Also Read: Top 10 Cricket venues in the world 2015
8. Ian Chappell
Ian Chappell is a former Australian cricketer who played for Australian national side since 1964-1980 as a successful top order batsman. His name was embossed at the ICC Hall of Fame on 9 July, 2009. He played 75 international test matches and scored 5,345 runs with an amazing batting average of 42.42. In his ODI career, he made 673 runs in 16 matches at 48.07 average.
Alongside his active cricketing career, Ian Chappell made his mark as a cricket commentator since 1980 with the media house named Nine Network broadcasting in Australia. Since 2007, he started working with ESPN star sports aired in India. Although, being a regular commentator, he also appeared as a guest commentator for Channel 5 in 2009 season of cricket.
Also Read: Top 10 most promising young cricketers in World Cup 2015
9. E.W. Swanton
He is a former English cricketer, a sports journalist and an author. Swanton played three matches for Middlesex in 1937-38 season and was able to make only 7 runs on board. He was more successful as a sports journalist than a cricketer in his career. He was easily recognized by his distinctive “fruity” voice. Many famous books on cricket was written by him. Among them, Elusive Victory, Cricket and the Clock Follow on etc are the remarkable ones.
In his career as a cricket commentator, he worked for BBC aired in England and worked as a Test Match special commentator from 1938-1975. He also covered various international cricket matches for BBC during 1948-1967. He was a regular writer in the Daily Telegraph in England from 1946-1975 period.
Also Read: Top 10 most run scores in ICC Cricket World Cup
10. Mark Nicholas
Former English first-class cricketer Mark Nicholas was a right-handed batsman and medium pace bowler. He played county cricket for Hampshire from 1978-1995. Nick was able to score 18,262 runs in 377 first class test matches with 34.39 batting average. He also took 72 wickets. In first class one day matches, he played 359 matches and scored 7,334 runs at 27.78 average.
He started his sports journalism in the Daily Telegraph published in England.
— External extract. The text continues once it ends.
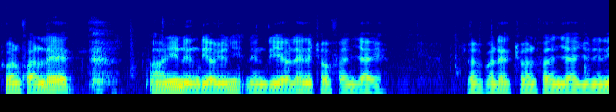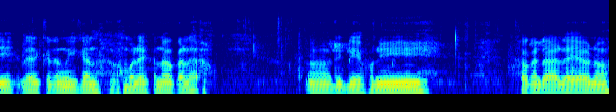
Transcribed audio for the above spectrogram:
ชวนฝันเล็กอันนี้หนึ่งเดียวอยู่นี่หนึ่งเดียวเล่นกับชวนฝันใหญ่ ชวนฝันเล็กชวนฝันใหญ่อยู่ในนี้ เล่นกันตรงนี้กันออกมาเล่นข้างนอกกันแล้วเออเด็กๆคนนี้เข้ากันได้แล้วเนาะ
He also started his career as a sports commentator in Sky Sports from 1996-1998 and then he stepped into Channel 4 in 1999. He worked there till 2005. He made a guest appearance in Nine Network aired in Australia since 2001 and Channel 5 in England since 2006.
Also Read: ICC Cricket World Cup records and statistics; history
There are many other cricketers who proved themselves as a reputed cricket commentator. Among them Sri Lankan cricketer Russel Arnold and Aravinda De Silva, Pakistani legendary pacer Wasim Akram, Indian cricketer Sunil Gavaskar and Ravi Shastri are remarkable. Many more cricketers will be hopefully coming in this field of cricket commentary as it has proven itself as one of the beat platforms for the cricketers after retirement.
World famous cricketers such as the legendary Indian all-rounder Ravi Shastri, The Pakistani Sultan of Swing Wasim Akram and former English Test captain Tony Greig, all have been regarded as the very best commentators of the cricket world.
They are often considered as the pioneers for the cricket commentary as the world of cricket stands still when they put the mouthpiece close in the media boxes. We are giving them a true honor as we grew listening to them commentating matches since our very childhood.